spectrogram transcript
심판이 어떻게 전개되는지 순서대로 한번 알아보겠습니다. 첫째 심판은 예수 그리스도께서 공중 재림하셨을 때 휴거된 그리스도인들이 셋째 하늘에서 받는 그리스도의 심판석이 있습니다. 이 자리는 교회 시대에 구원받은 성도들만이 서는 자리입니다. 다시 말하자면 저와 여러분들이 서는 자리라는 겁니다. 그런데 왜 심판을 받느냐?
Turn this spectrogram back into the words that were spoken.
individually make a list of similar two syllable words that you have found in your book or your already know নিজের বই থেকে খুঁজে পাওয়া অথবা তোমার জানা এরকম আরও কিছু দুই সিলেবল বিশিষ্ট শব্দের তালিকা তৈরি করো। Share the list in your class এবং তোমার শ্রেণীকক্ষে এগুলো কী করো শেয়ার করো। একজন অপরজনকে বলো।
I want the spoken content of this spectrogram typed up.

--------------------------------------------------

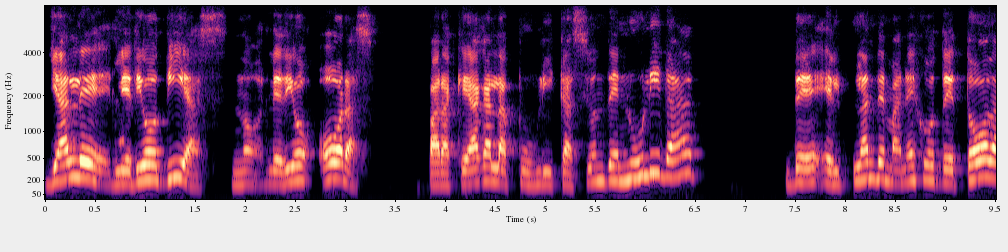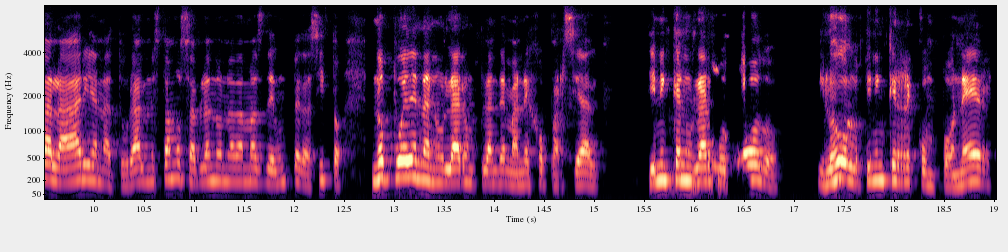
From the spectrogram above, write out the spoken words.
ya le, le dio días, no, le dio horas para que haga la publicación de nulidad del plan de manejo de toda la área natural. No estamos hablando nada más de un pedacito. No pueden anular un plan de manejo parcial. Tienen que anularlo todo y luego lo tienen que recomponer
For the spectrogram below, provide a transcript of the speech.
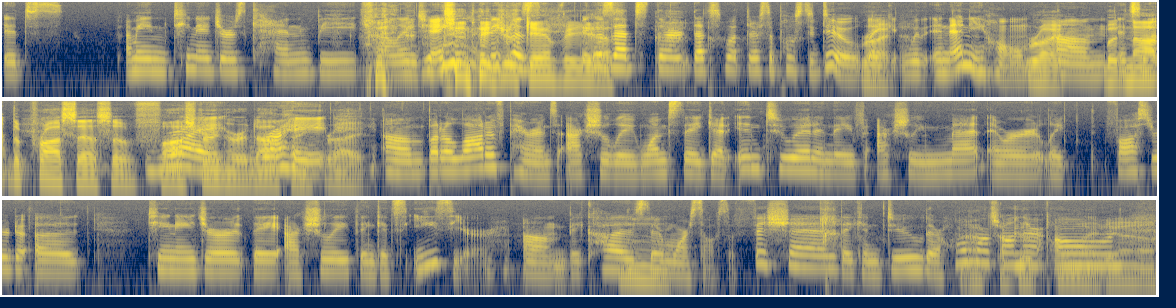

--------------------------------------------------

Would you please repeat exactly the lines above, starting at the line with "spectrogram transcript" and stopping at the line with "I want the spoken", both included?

**Response**
spectrogram transcript
심판이 어떻게 전개되는지 순서대로 한번 알아보겠습니다. 첫째 심판은 예수 그리스도께서 공중 재림하셨을 때 휴거된 그리스도인들이 셋째 하늘에서 받는 그리스도의 심판석이 있습니다. 이 자리는 교회 시대에 구원받은 성도들만이 서는 자리입니다. 다시 말하자면 저와 여러분들이 서는 자리라는 겁니다. 그런데 왜 심판을 받느냐?
Turn this spectrogram back into the words that were spoken.
individually make a list of similar two syllable words that you have found in your book or your already know নিজের বই থেকে খুঁজে পাওয়া অথবা তোমার জানা এরকম আরও কিছু দুই সিলেবল বিশিষ্ট শব্দের তালিকা তৈরি করো। Share the list in your class এবং তোমার শ্রেণীকক্ষে এগুলো কী করো শেয়ার করো। একজন অপরজনকে বলো।
I want the spoken content of this spectrogram typed up.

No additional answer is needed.